Flex 3 on Windows handily beat out all other runtimes tested on both Windows and Mac. Even though Adobe pretty much rewrote the Flash Player for version 9, it looks like they incorporated the past 10 years worth of rendering research into the latest player.

Flex 3 Mac chartFlex 3 | OS X 10.5 | Average FPS 8.01

Flex 3 showed the biggest difference in frame rate between Mac and PC. I may be mistaken but its possible that the Flash player for Mac is still optimized for the PowerPC processor and hasn’t been moved over to the Intel base. The big dips on the graph occur when the center text block is at its largest size during the test run. The layout calculations are pretty significant at that point.

Java 5 Swing Windows chartJava 5 Swing | Win XP | Average FPS 19.37

I had always read that Java could spank Actionscript when it came to code execution. I’m not sure if thats still true but I do know that Swing doesn’t hold a candle to Flash’s DisplayObject architecture. These numbers had me questioning whether I had written my Swing code correctly. It might not be as optimized as it could be, but I’m sure alot ofthis is out of teh hands of user code.

Java 5 Swing Mac chartJava 5 Swing| OS X 10.5 | Average FPS 7.19

Swing has some serious issues running on Mac under Java 5. For those of you able to run the benchmark under Mac, the “Pause” and “Run Test” buttons are really there, you just can’t see them until you click them, so click around the space below the fps timer and you eventually hit them.

Silverlight 1 Windows chartSilverlight 1 | Win XP | Average FPS 9.12

Of all the tests built for GUIMark, I was looking forward to building the Silverlight tests the most. I haven’t had alot of reasons to play around with the SDK and this was the perfect opportunity. From a framework perspective, XAML is a worthy competitor to Flex even though the component architecture could use some work. From a rendering perspective, Silverlight has a LOT of growing up to do. In fact, the framerate listed above is a lie. In Silverlight 1 users had to rely on the Storyboard object to fire timed events, but those events would occasionally queue up and fire twice in a row before rendering the output. Thats why on the chart you see those massive spikes in framerate. The “real” framerate is more in the range of 5 to 6 fps.

Silverlight 1 Mac chartSilverlight 1 | OS X 10.5 | Average FPS 5.25

One good thing you can say about Silverlight is that rendering performance is closer together on Windows and Mac then the Flash player is.

Silverlight 2 Windows chartSilverlight 2 Beta | Win XP | Average FPS 7.59

I felt that Silverlight deserved a fair chance to compete with the other environments and that Silverlight 2 with compiled C# was the truer environment that Microsoft wants to push.

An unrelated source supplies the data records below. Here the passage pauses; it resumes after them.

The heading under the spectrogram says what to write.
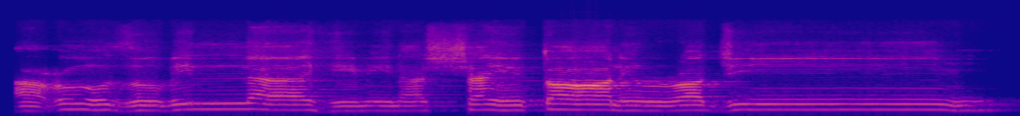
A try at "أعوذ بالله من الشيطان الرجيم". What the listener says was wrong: আর এই যে মোটা আছে দুইটা, ত এবং নির, এখানে আর একটু মোটা করতে পারলে আরো সুন্দর হবে ইনশাআল্লাহ।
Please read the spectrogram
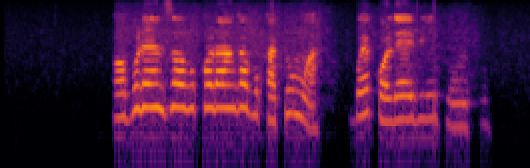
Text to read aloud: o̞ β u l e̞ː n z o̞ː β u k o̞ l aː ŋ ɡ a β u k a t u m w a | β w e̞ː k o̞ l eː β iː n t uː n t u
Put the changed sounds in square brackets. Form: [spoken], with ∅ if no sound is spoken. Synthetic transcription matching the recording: o̞ β u l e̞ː n z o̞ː β u k o̞ l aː ŋ ɡ a β u k a t u m w a | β w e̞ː k o̞ l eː β iː n t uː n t u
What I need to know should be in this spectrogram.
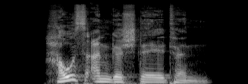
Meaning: inflection of Hausangestellter: 1. strong genitive/accusative singular 2. strong dative plural 3. weak/mixed genitive/dative/accusative singular 4. weak/mixed all-case plural
- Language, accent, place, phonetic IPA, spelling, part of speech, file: German, Germany, Berlin, [ˈhaʊ̯sʔanɡəˌʃtɛltn̩], Hausangestellten, noun, De-Hausangestellten.ogg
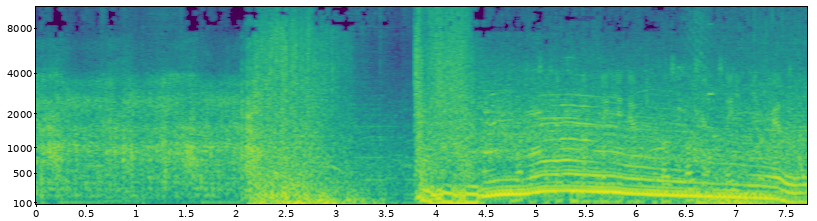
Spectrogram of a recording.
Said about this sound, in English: Mortrex used Psycho Trick.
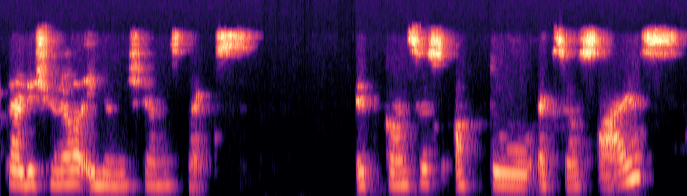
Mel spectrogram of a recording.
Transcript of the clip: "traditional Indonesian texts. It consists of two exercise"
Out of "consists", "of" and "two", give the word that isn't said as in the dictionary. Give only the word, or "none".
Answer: of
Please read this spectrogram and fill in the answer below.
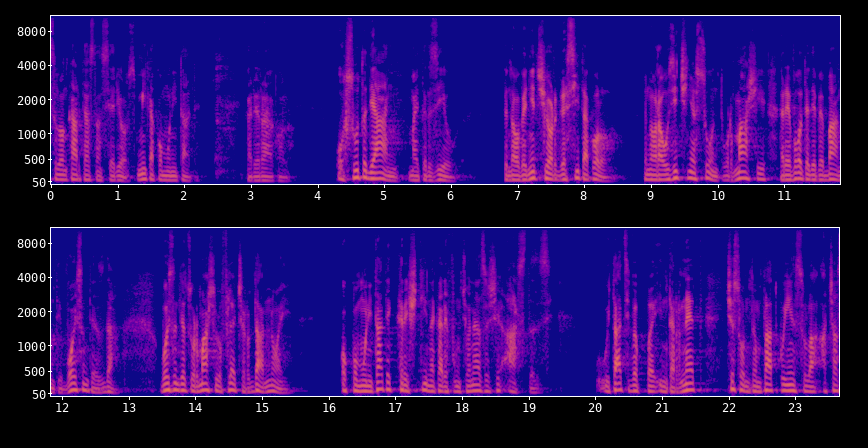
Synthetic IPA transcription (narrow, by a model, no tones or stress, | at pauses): səluəmkart̪east̪aɨnse̞ɾio̞smikako̞munit̪at̪e̥ | kaɾeje̞ɾaːko̞lo̞ | o̞sut̪əd̪e̞anʲmajt̪ɨrziw | kɨnd̪awve̞nit̪ʃio̞rɡəsit̪ako̞lo̞ | kɨnd̪oɾauzit̪̚t͡ʃine̞sunt̪urmaʃire̞vo̞lt̪ed̪e̞pe̞bant̪evo̞jsunt̪e̞t̪sʲd̪avo̞js̬unt̪et̪sʲurmaʃiloflet͡ʃerd̪ano̞j | o̞ko̞munit̪at̪e̞kɾe̞ʃt̪inəkaɾe̞fuŋkt̪sio̞neazəʃiʔast̪əz̥ʲ | ṵjt̪at̪sivəpeint̪e̞rne̞t̪t͡ʃe̞sawɨnt̪ɨmplat̪kuinsulaʔat͡ʃa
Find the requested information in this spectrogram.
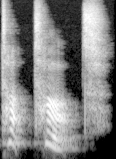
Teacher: really all it is a T sound that you make, two T's, with your tongue on the roof of your mouth. When you're annoyed about something, it's very quiet, but they would probably hear it.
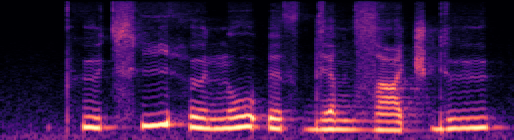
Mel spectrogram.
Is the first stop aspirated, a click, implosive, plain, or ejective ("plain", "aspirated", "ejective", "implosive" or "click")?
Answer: aspirated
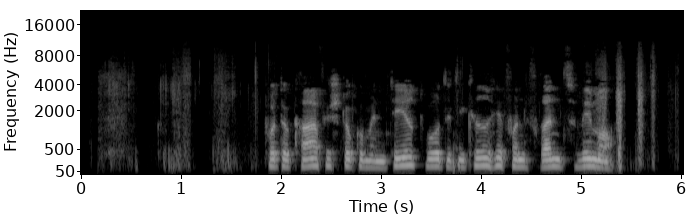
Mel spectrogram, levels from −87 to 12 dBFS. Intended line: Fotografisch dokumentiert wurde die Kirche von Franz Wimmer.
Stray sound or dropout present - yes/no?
no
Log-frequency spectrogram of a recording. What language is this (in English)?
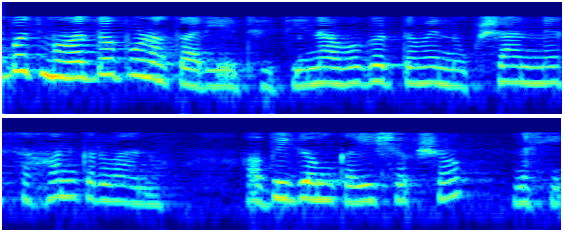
Gujarati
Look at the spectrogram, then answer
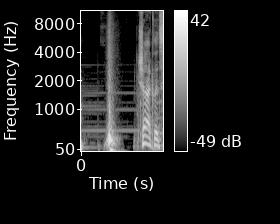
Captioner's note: air whooshing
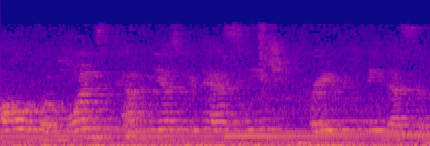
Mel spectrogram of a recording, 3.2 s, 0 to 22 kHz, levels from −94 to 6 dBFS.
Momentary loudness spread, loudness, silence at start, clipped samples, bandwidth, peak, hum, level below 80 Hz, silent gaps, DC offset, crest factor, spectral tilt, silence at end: 4 LU; -35 LUFS; 0 s; under 0.1%; 11.5 kHz; -18 dBFS; none; -42 dBFS; none; under 0.1%; 14 dB; -6 dB/octave; 0 s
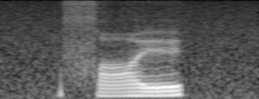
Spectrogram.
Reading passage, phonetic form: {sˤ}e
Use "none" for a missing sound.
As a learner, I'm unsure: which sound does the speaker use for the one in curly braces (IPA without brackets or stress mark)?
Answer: sˤ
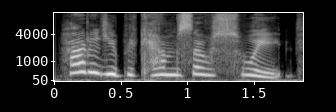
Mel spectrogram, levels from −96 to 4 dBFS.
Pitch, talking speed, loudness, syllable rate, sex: 325 Hz, 190 wpm, -15 LUFS, 4.6 syllables/s, female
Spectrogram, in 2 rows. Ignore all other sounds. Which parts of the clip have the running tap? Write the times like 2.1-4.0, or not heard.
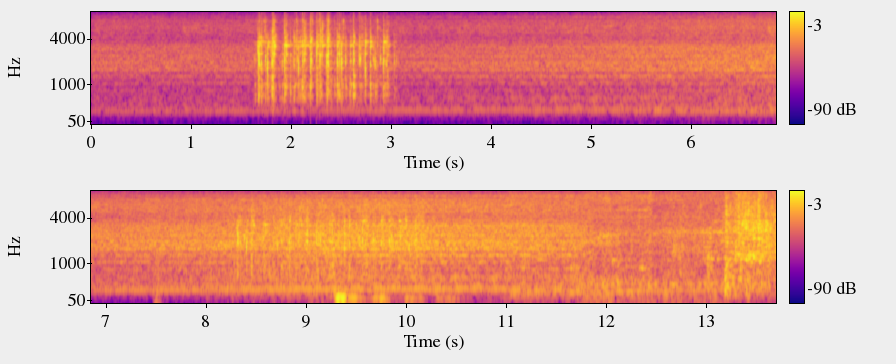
7.5-13.6.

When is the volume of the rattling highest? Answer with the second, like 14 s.
2 s.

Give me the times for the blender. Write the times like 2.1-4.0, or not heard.
0.0-13.6.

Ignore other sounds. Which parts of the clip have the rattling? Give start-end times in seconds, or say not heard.
1.6-3.1, 8.2-10.2.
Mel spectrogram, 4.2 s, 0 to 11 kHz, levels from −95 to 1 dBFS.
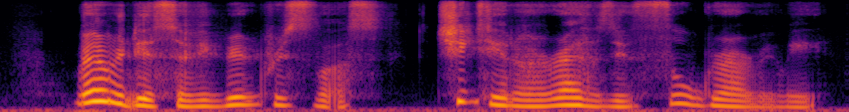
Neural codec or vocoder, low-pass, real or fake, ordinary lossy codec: autoencoder, 22.05 kHz, a latent of 192 numbers a frame, VITS, trained on many speakers; none; fake; none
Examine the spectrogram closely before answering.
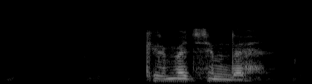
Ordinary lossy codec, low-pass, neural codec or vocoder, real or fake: Opus, 32 kbps; 5.4 kHz; none; real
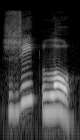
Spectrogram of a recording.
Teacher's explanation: a sílaba tônica vai ser qual aqui na palavra jiló vai ser ló certo que é onde tem o nosso acento agudo tá então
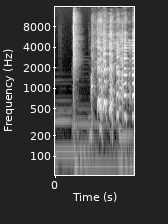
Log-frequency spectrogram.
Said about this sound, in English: Why are y'all slapping each other, oh, man?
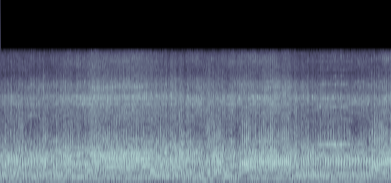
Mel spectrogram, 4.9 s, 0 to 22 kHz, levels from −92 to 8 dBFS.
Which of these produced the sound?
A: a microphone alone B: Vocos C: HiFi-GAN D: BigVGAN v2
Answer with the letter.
A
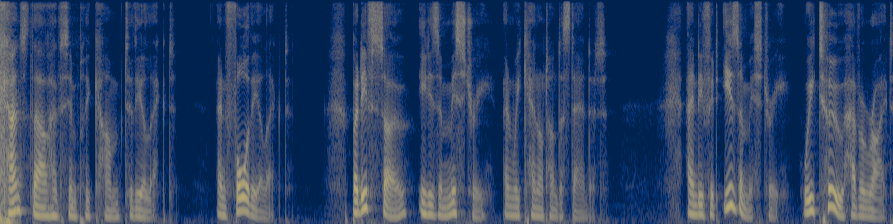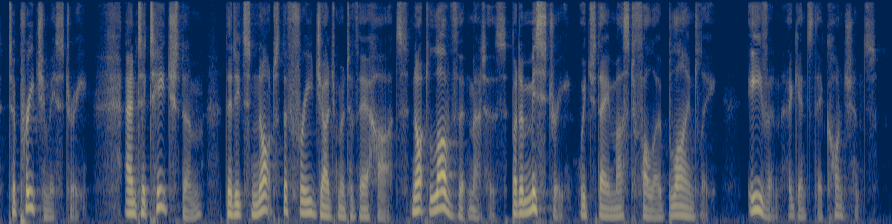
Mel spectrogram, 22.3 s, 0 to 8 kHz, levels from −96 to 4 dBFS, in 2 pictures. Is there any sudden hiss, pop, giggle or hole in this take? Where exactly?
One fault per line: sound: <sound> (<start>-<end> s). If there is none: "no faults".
no faults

It also gave me a chance to test the theory that the GUIMark testcase wasn’t constrained by user code, but instead the rendering engines built in to each runtime. Instead of using the Storyboard object for creating timers, i was able to switch to the TimerDispatcher class. Although you don’t see the massive spikes anymore, Silverlight 2 is still prone to queuing up timer events and dispatching 2 at a time and you’ll notice in the chart where the framerate goes above 60 because of this problem.

Silverlight 2 Mac chartSilverlight 2 Beta | OS X 10.5 | Average FPS 5.38

The Silverlight 2 framerate on Mac is practically identical to Silverlight 1, as is the chart. Again this shows just how little of an effect there is between dynamic and compiled user code when it comes to rendering performance.